Elizabeth’s son, John, married Margaret Harris, a daughter of Arthur Harris of Hayne, Stowford, but died without issue and was buried at St Mary’s, Lifton. The title then vested in Mary Hex, the daughter of his sister, Margaret, who had married John Hex of Altarnun. Mary, who had inherited all the Dinham wealth and might possibly be the heiress of further significant estates, was unmarried and John Dinham’s widow and sole executrix was determined to ensure that that husband was a member of the Harris family. However, it proved surprisingly difficult, particularly as John Harris of Hayne, her brother, was childless and the younger son of her brother, William Harris of Kenegie, who was also called William, declined. It is this son who is known as ‘Wild Harris of Kenegie’, the subject of a well-known Cornish ghost tale. ‘Wild Harris’ was renowned for his hunting, gambling and womanising exploits but turned down the chance of marrying an up country heiress (i.e. Mary Hex), as he was in love with a poor kinswoman. However, it did not work out well for him, as his kinswoman was found drowned and he subsequently died from a fall from his horse, who was frightened by the apparition of a white hare, believed to be the spirit of his departed love. He then plagued Kenegie as a ghost (alongside a wicked old housekeeper, who had told tales to his father about his activities).
In the end, Mary Hex, who had no say in the matter herself, was married to John Harris, the son of Margaret Harris’ brother, Thomas, of St Michael’s Mount. In addition to Wortham and Upcott, John Harris now also owned the manors of Godrevy, Gurlyn and Tregander and, from 1666, Georgeham, Croyde, which included Pickwell Manor, to which he moved. His second son, John, inherited on his death, as his eldest son, William, predeceased him, and then on his death in 1727, the estates passed to his grandson, also called John (1703-1768), as his eldest son, William, had predeceaed him. This John Harris was M.P. for Barnstaple and, although he had three sons, they all died in infancy, and so the estates passed to his daughter, Honour (b.1735), who never married. She snubbed the rest of the Harris family on her death in 1790 by leaving the estates to her friend, Maria Harrup, who married firstly John Middleditch (d.1799) and then Colonel Mackenzie.
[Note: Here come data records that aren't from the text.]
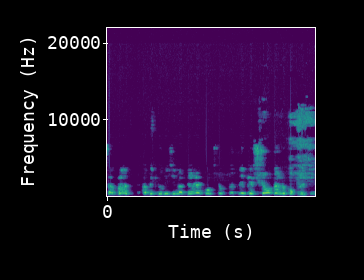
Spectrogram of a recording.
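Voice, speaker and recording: This man speaks. His pace is fairly slow. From Algeria, rural interior. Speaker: debate panelist, Algerian activist. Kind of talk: debate. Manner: halting, many repetitions.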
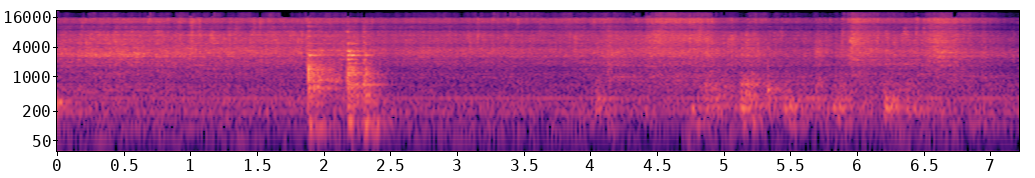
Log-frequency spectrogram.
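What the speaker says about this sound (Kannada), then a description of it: "ನಾನು ಟೊಮೆಟೊ ಪ್ಯೂರಿನ ಹಾಕ್ತಾಯಿದ್ದೀನಿ" A loud splash and burst of sizzling as tomato puree hits hot oil and frying masala, followed by a steady, quieter frying crackle with occasional stirring.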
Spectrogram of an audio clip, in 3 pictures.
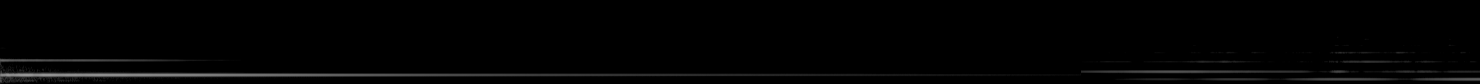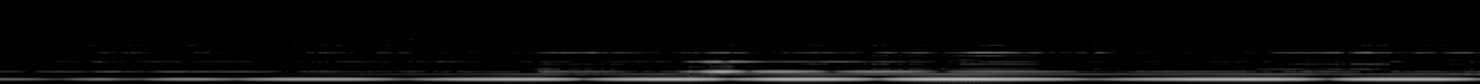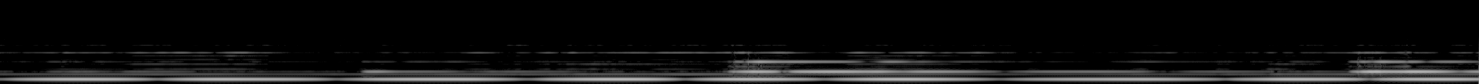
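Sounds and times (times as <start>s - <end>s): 
lower crystal singing bowl sung steadily: 0.0s - 7.3s, 10.8s - 44.3s
struck crystal singing bowl ringing: 11.1s - 44.3s.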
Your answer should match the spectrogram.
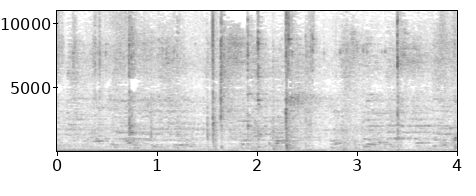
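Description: A low rumble for the first couple of seconds, then a few light clicks and knocks as the plastic parts of a canister wet-and-dry vacuum are handled. The vacuum's motor is not running.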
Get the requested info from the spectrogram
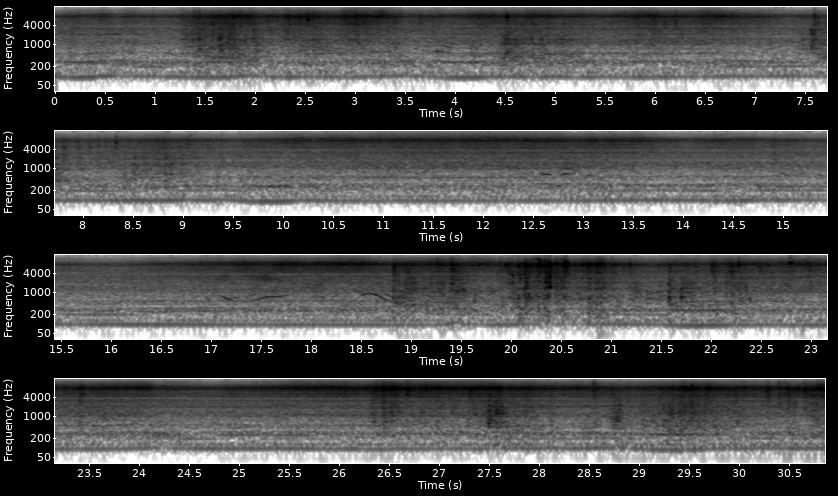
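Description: High-reach demolition excavator's diesel engine running steadily as its boom works into a brick building, with intermittent crashes and clatter of falling brick and debris, the biggest about twenty seconds in.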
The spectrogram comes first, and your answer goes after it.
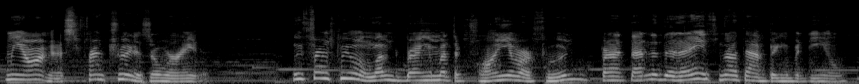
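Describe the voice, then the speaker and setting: Casual read-through of a shrugging young French guy, voiced by a streamer in their own voice; mid pitch, soft music underneath. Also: lively intonation, moderate pace, natural voice, poor audio. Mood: dismissive. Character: young French male exchange student, breezy.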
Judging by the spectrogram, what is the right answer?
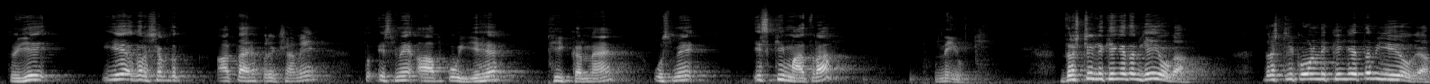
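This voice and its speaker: A man's voice: fairly high pitch, a little mellow. A middle-aged man from Rajasthan teaching a Hindi spelling lesson for exam preparation, patiently explaining and answering his own questions. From Rajasthan, India.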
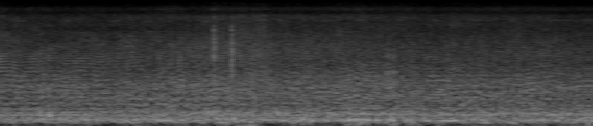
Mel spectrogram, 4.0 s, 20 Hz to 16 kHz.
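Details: Honey bees at a hive entrance on July 22nd, 2024: a dense, steady low hum from many wings, with faint higher droning bands wavering through it and no other clear sounds.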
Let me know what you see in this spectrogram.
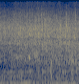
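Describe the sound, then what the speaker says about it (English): Excess water trickling steadily from the holes in a seedling tray, a continuous soft hiss of dripping and flowing liquid with a low hum underneath. "this one has holes in it, and it's going to drip out any excess water there"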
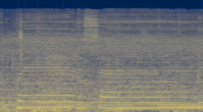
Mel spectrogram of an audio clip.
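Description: Background music: a soft instrumental track of held notes that change every second or so.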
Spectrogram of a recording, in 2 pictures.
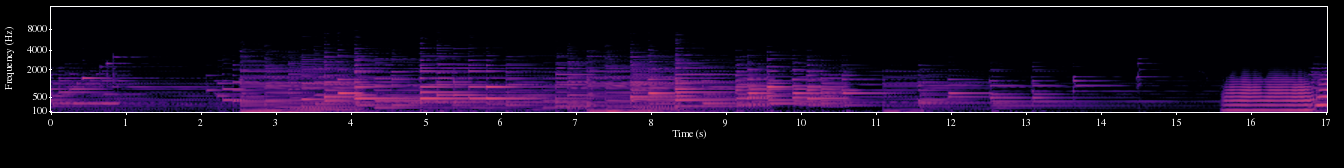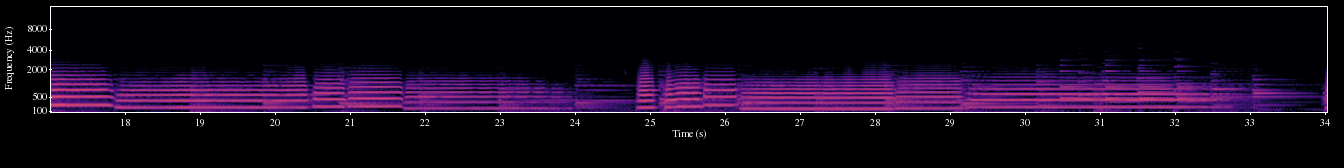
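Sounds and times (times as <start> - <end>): piano accompaniment: 0.0 - 34.0
jazz trombone melody: 15.6 - 24.1, 24.8 - 33.4.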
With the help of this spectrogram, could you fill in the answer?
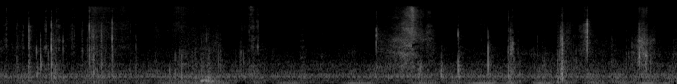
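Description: A thick glossy-paper magazine lies open on a wooden table over a solid stack of pages, and a fingertip grips and crumples a page near the spine. Soft, continuous crinkling is broken by many sharp, bright crackles that cut off almost instantly, over a low steady hum.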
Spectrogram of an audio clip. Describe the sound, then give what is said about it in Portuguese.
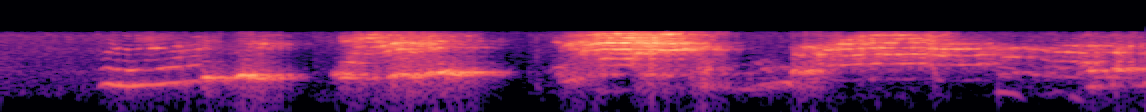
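A baby boy crying in a series of loud, strained wails, four or five bursts with brief gasps between them, continuing without pause to the end. “Bebezinho chorando aí”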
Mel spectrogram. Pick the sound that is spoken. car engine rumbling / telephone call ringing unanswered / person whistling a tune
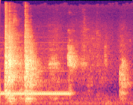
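telephone call ringing unanswered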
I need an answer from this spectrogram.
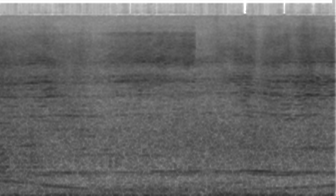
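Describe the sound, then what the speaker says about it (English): A Formula Student race car's engine works on the throttle around a skid pad, its loud, continuous drone rising and falling in pitch as the driver modulates the revs, with no talking. "You can see the driver working the throttle through the clear bodywork."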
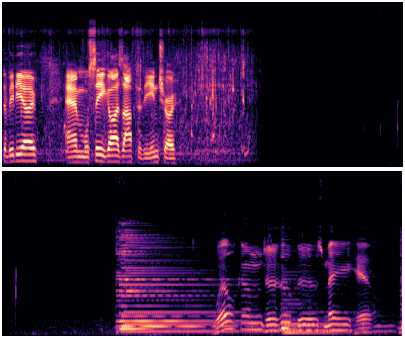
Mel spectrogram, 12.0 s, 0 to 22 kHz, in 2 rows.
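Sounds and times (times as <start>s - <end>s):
acoustic guitar strummed chords: 7.7s - 12.0s.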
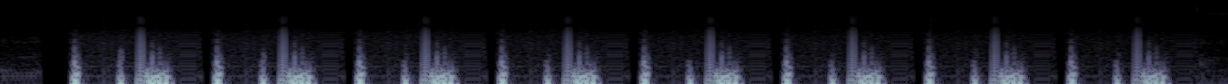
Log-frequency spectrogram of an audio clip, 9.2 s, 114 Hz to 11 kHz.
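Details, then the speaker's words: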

Having sold off Wortham and Pickwell in 1806, she died at Upcott in 1827.
Details of the occupation of Upcott Barton in the nineteenth century can be found on the page ‘Principal Landowners and Estates of the Past’, as also can the folk tales relating to the murder of Shilston Upcott, a rapacious occupier of Upcott Barton, who is not dealt with at all in Eric Jones’ account. It would appear from Jones’ analysis that he was a tenant.
Jones merely states, "The older part of the house is Jacobean at the latest, with many remnants of an earlier Tudor building. Its name suggests Saxon origins".
The Tremayne / Carthew panel from a painted window
Of particular interest in the house is a panel of a painted window, dated to about 1460, with armorial bearings, showing Tremayne impaling Carthew, for Thomas Tremayne (d.1482) had married Elizabeth Carthew, daughter of Nicholas Carthew of Canaliggy. This is thought to match the date when Upcott was rebuilt, but, at much the same time, it is thought that Thomas will have been a major contributor to the construction of the south aisle of St Nicholas Church, Broadwoodwidger. Given that all the other windows from the fifteenth century rebuild at Upcott have long since gone, Eric Jones wondered whether this panel had originally been included in the south aisle of the church but had been removed from the church during the Puritan period and installed in Upcott then.